Activity. The records below are to be copied exactly, with every picture left out.
== Segment start ==
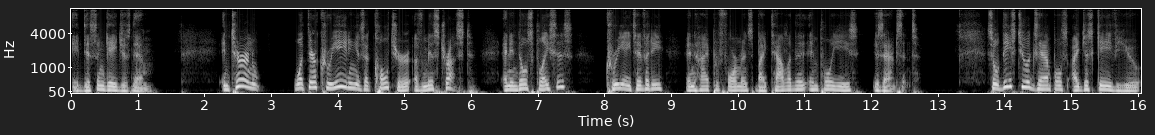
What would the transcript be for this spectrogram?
it disengages them. In turn, what they're creating is a culture of mistrust. And in those places, creativity and high performance by talented employees is absent. So these two examples I just gave you,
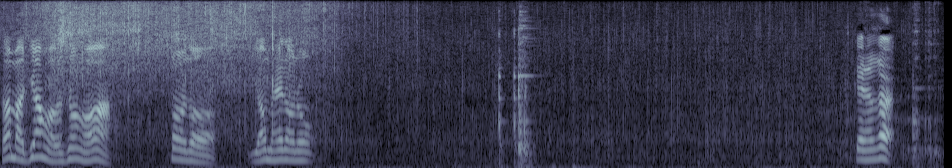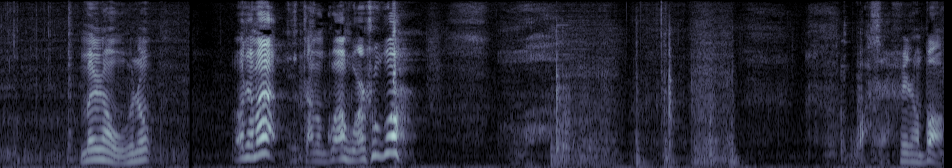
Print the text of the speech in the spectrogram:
咱把煎好的生蚝啊放到羊排当中，盖上盖，焖上五分钟。老铁们，咱们关火出锅。哇塞，非常棒！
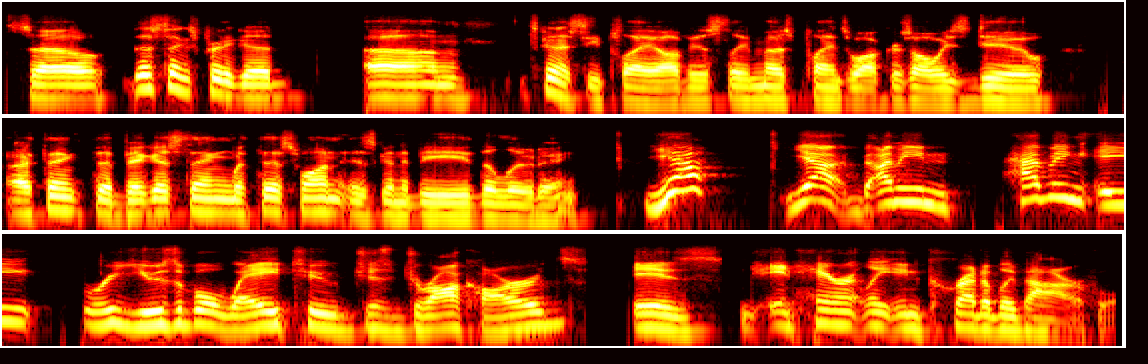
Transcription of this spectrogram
So this thing's pretty good. Um, it's gonna see play, obviously. Most planeswalkers always do. I think the biggest thing with this one is gonna be the looting. Yeah. Yeah. I mean, having a reusable way to just draw cards is inherently incredibly powerful.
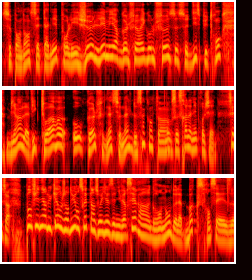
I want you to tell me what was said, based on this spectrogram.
Cependant, cette année, pour les Jeux, les meilleurs golfeurs et golfeuses se disputeront bien la victoire au golf national de Saint-Quentin. Donc ce sera l'année prochaine. C'est ça. Pour finir, Lucas, aujourd'hui, on souhaite un joyeux anniversaire à un grand nom de la boxe française.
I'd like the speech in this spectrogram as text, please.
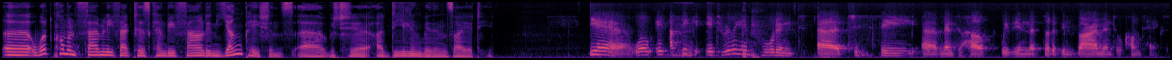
uh, what common family factors can be found in young patients uh, which uh, are dealing with anxiety? Yeah, well, it, I think it's really important uh, to see uh, mental health within the sort of environmental context.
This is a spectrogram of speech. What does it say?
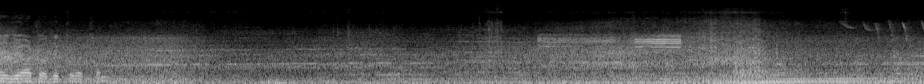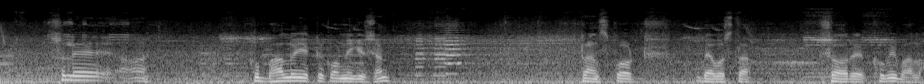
এই যে অটো, দেখতে পাচ্ছেন? আসলে খুব ভালোই একটা কমিউনিকেশন ট্রান্সপোর্ট ব্যবস্থা। শহরের খুবই ভালো।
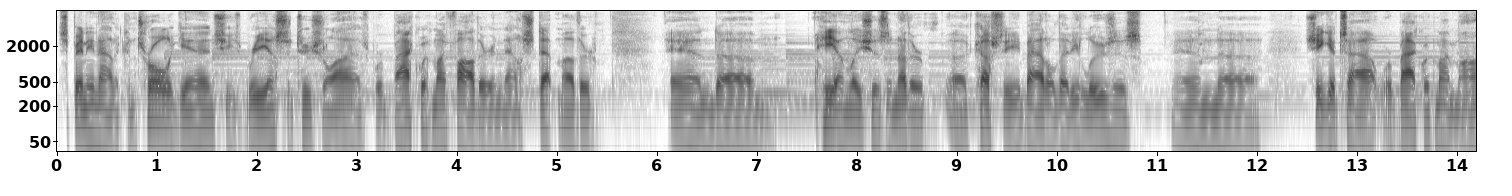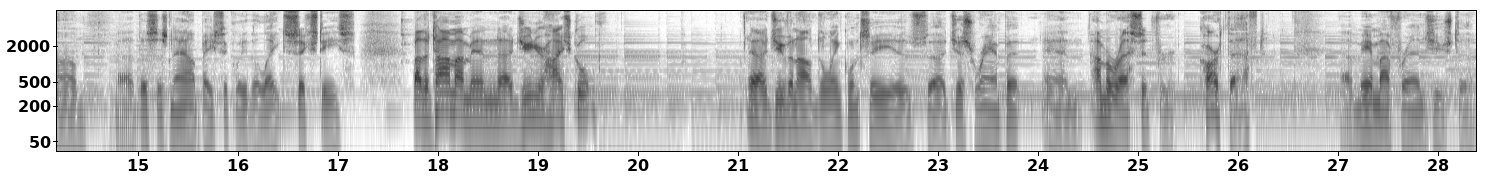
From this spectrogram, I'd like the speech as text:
spinning out of control again. She's reinstitutionalized. We're back with my father and now stepmother. And um, he unleashes another uh, custody battle that he loses, and uh, she gets out. We're back with my mom. Uh, this is now basically the late 60s. By the time I'm in uh, junior high school, uh, juvenile delinquency is uh, just rampant, and I'm arrested for car theft. me and my friends used to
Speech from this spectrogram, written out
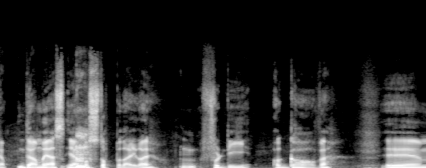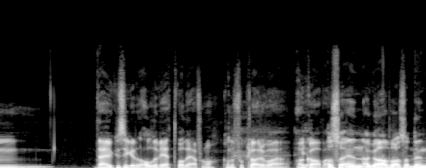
Ja, der må jeg, jeg må stoppe deg der. Mm. Fordi agave ehm, Det er jo ikke sikkert at alle vet hva det er for noe. Kan du forklare hva agave er? Altså en agave, altså den,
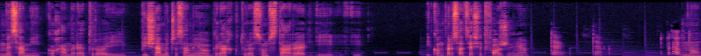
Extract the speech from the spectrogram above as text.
my sami kochamy retro i piszemy czasami o grach, które są stare i, i, i konwersacja się tworzy, nie? Tak, tak. To prawda. No.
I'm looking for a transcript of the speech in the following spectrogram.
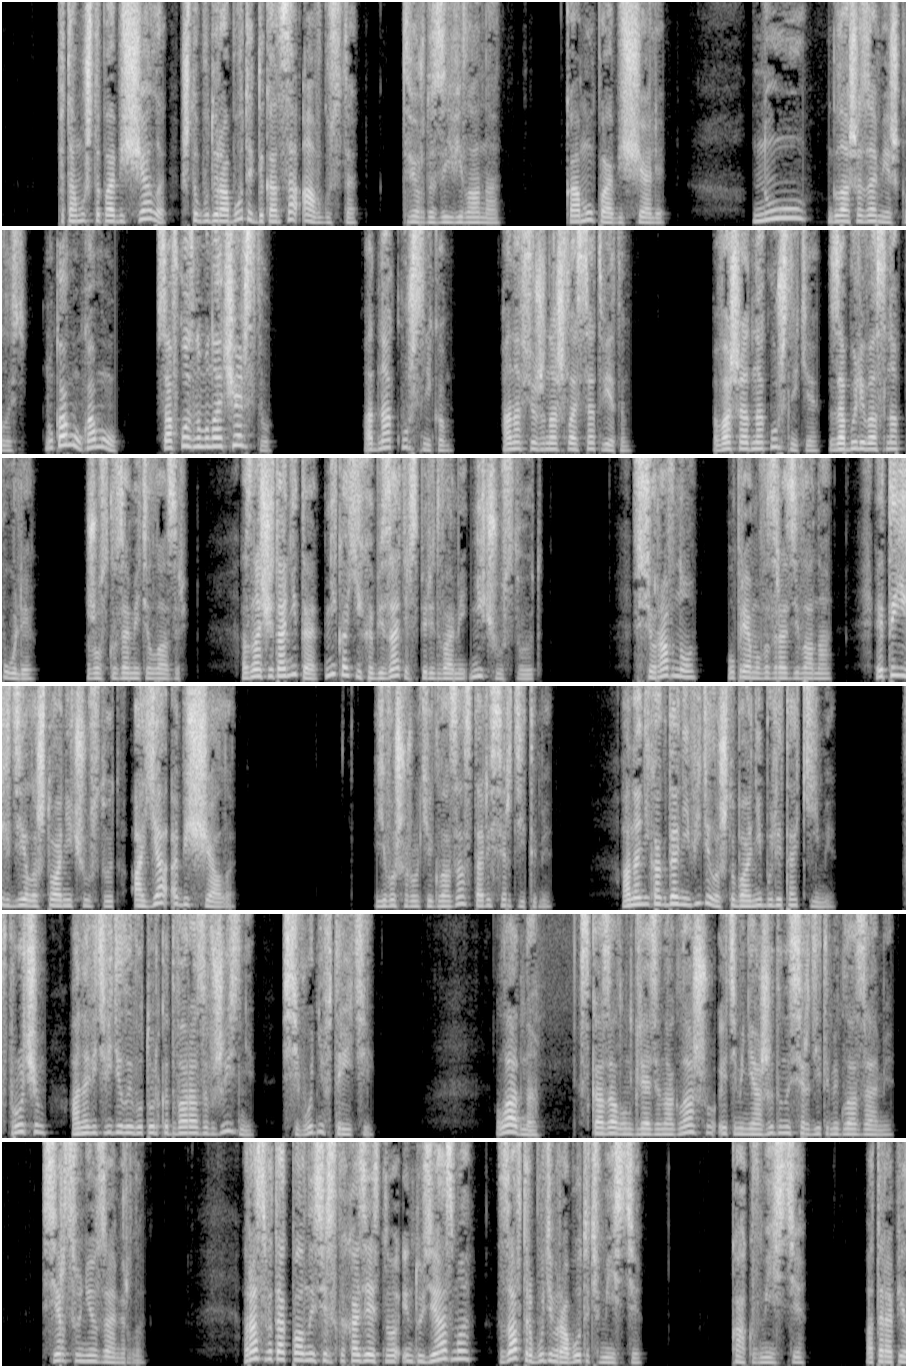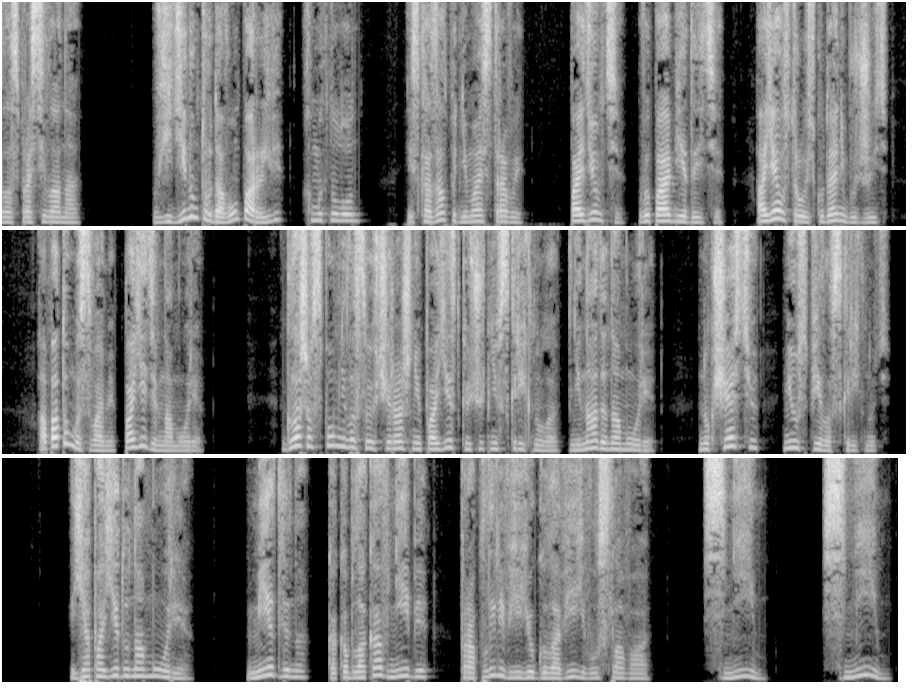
— Потому что пообещала, что буду работать до конца августа, — твердо заявила она. — Кому пообещали? — Ну, — Глаша замешкалась. — Ну, кому, кому? Совхозному начальству? — Однокурсникам. Она все же нашлась с ответом. — Ваши однокурсники забыли вас на поле, — жестко заметил Лазарь. — Значит, они-то никаких обязательств перед вами не чувствуют. — Все равно, — упрямо возразила она. — Это их дело, что они чувствуют, а я обещала. Его широкие глаза стали сердитыми. Она никогда не видела, чтобы они были такими. Впрочем, она ведь видела его только два раза в жизни, сегодня в третий. — Ладно, — сказал он, глядя на Глашу этими неожиданно сердитыми глазами. Сердце у нее замерло. — Раз вы так полны сельскохозяйственного энтузиазма, завтра будем работать вместе. — Как вместе? — оторопела спросила она. — В едином трудовом порыве, — хмыкнул он и сказал, поднимаясь с травы. — Пойдемте, вы пообедаете, а я устроюсь куда-нибудь жить. А потом мы с вами поедем на море. Глаша вспомнила свою вчерашнюю поездку и чуть не вскрикнула «Не надо на море!» но, к счастью, не успела вскрикнуть. — Я поеду на море! Медленно, как облака в небе, проплыли в ее голове его слова. — С ним! С ним!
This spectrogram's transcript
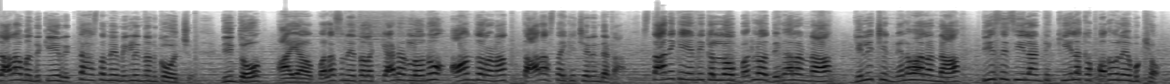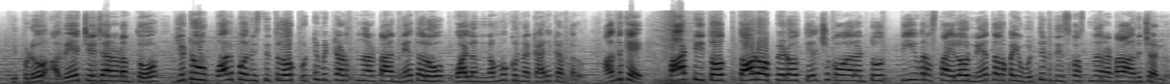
చాలా మందికి రిక్తహస్తమే మిగిలిందనుకోవచ్చు. దీంతో ఆయా వలస నేతల క్యాడర్లోనూ ఆందోళన తారాస్థాయికి చేరిందట. స్థానిక ఎన్నికల్లో బరిలో దిగాలన్నా గెలిచి నిలవాలన్నా డీసీసీ లాంటి కీలక పదవులే ముఖ్యం. ఇప్పుడు అవే చేజారడంతో ఎటు పాల్పోని స్థితిలో కుట్టిమిట్టాడుతున్నారట నేతలు వాళ్ళని నమ్ముకున్న కార్యకర్తలు. అందుకే పార్టీతో తాడో పేడో తేల్చుకోవాలంటూ తీవ్ర స్థాయిలో నేతలపై ఒత్తిడి తీసుకొస్తున్నారట అనుచరులు.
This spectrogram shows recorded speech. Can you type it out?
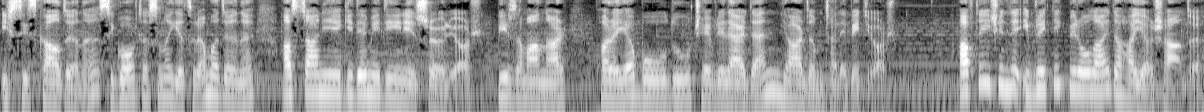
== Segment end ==
Your solution.
What would the transcript be for this spectrogram?
it disengages them. In turn, what they're creating is a culture of mistrust. And in those places, creativity and high performance by talented employees is absent. So these two examples I just gave you,
Print the text of the speech in the spectrogram:
咱把煎好的生蚝啊放到羊排当中，盖上盖，焖上五分钟。老铁们，咱们关火出锅。哇塞，非常棒！
Transcription of this spectrogram
So this thing's pretty good. Um, it's gonna see play, obviously. Most planeswalkers always do. I think the biggest thing with this one is gonna be the looting. Yeah. Yeah. I mean, having a reusable way to just draw cards is inherently incredibly powerful.
I want you to tell me what was said, based on this spectrogram.
Cependant, cette année, pour les Jeux, les meilleurs golfeurs et golfeuses se disputeront bien la victoire au golf national de Saint-Quentin. Donc ce sera l'année prochaine. C'est ça. Pour finir, Lucas, aujourd'hui, on souhaite un joyeux anniversaire à un grand nom de la boxe française.
I'd like the speech in this spectrogram as text, please.
uh, what common family factors can be found in young patients uh, which uh, are dealing with anxiety? Yeah, well, it, I think it's really important uh, to see uh, mental health within the sort of environmental context.
This is a spectrogram of speech. What does it say?
এই যে অটো, দেখতে পাচ্ছেন? আসলে খুব ভালোই একটা কমিউনিকেশন ট্রান্সপোর্ট ব্যবস্থা। শহরের খুবই ভালো।
From this spectrogram, I'd like the speech as text:
spinning out of control again. She's reinstitutionalized. We're back with my father and now stepmother. And um, he unleashes another uh, custody battle that he loses, and uh, she gets out. We're back with my mom. Uh, this is now basically the late 60s. By the time I'm in uh, junior high school, uh, juvenile delinquency is uh, just rampant, and I'm arrested for car theft. me and my friends used to
Speech from this spectrogram, written out
Ja, der må jeg, jeg må stoppe deg der. Mm. Fordi agave ehm, Det er jo ikke sikkert at alle vet hva det er for noe. Kan du forklare hva agave er? Altså en agave, altså den,
Extract the speech from the spectrogram above as text.
my sami kochamy retro i piszemy czasami o grach, które są stare i, i, i konwersacja się tworzy, nie? Tak, tak. To prawda. No.
I'm looking for a transcript of the speech in the following spectrogram.
— Потому что пообещала, что буду работать до конца августа, — твердо заявила она. — Кому пообещали? — Ну, — Глаша замешкалась. — Ну, кому, кому? Совхозному начальству? — Однокурсникам. Она все же нашлась с ответом. — Ваши однокурсники забыли вас на поле, — жестко заметил Лазарь. — Значит, они-то никаких обязательств перед вами не чувствуют. — Все равно, — упрямо возразила она. — Это их дело, что они чувствуют, а я обещала. Его широкие глаза стали сердитыми. Она никогда не видела, чтобы они были такими. Впрочем, она ведь видела его только два раза в жизни, сегодня в третий. — Ладно, — сказал он, глядя на Глашу этими неожиданно сердитыми глазами. Сердце у нее замерло. — Раз вы так полны сельскохозяйственного энтузиазма, завтра будем работать вместе. — Как вместе? — оторопела спросила она. — В едином трудовом порыве, — хмыкнул он и сказал, поднимаясь с травы. — Пойдемте, вы пообедаете, а я устроюсь куда-нибудь жить. А потом мы с вами поедем на море. Глаша вспомнила свою вчерашнюю поездку и чуть не вскрикнула «Не надо на море!» но, к счастью, не успела вскрикнуть. — Я поеду на море! Медленно, как облака в небе, проплыли в ее голове его слова. — С ним! С ним!
This spectrogram's transcript
చాలా మందికి రిక్తహస్తమే మిగిలిందనుకోవచ్చు. దీంతో ఆయా వలస నేతల క్యాడర్లోనూ ఆందోళన తారాస్థాయికి చేరిందట. స్థానిక ఎన్నికల్లో బరిలో దిగాలన్నా గెలిచి నిలవాలన్నా డీసీసీ లాంటి కీలక పదవులే ముఖ్యం. ఇప్పుడు అవే చేజారడంతో ఎటు పాల్పోని స్థితిలో కుట్టిమిట్టాడుతున్నారట నేతలు వాళ్ళని నమ్ముకున్న కార్యకర్తలు. అందుకే పార్టీతో తాడో పేడో తేల్చుకోవాలంటూ తీవ్ర స్థాయిలో నేతలపై ఒత్తిడి తీసుకొస్తున్నారట అనుచరులు.
This spectrogram shows recorded speech. Can you type it out?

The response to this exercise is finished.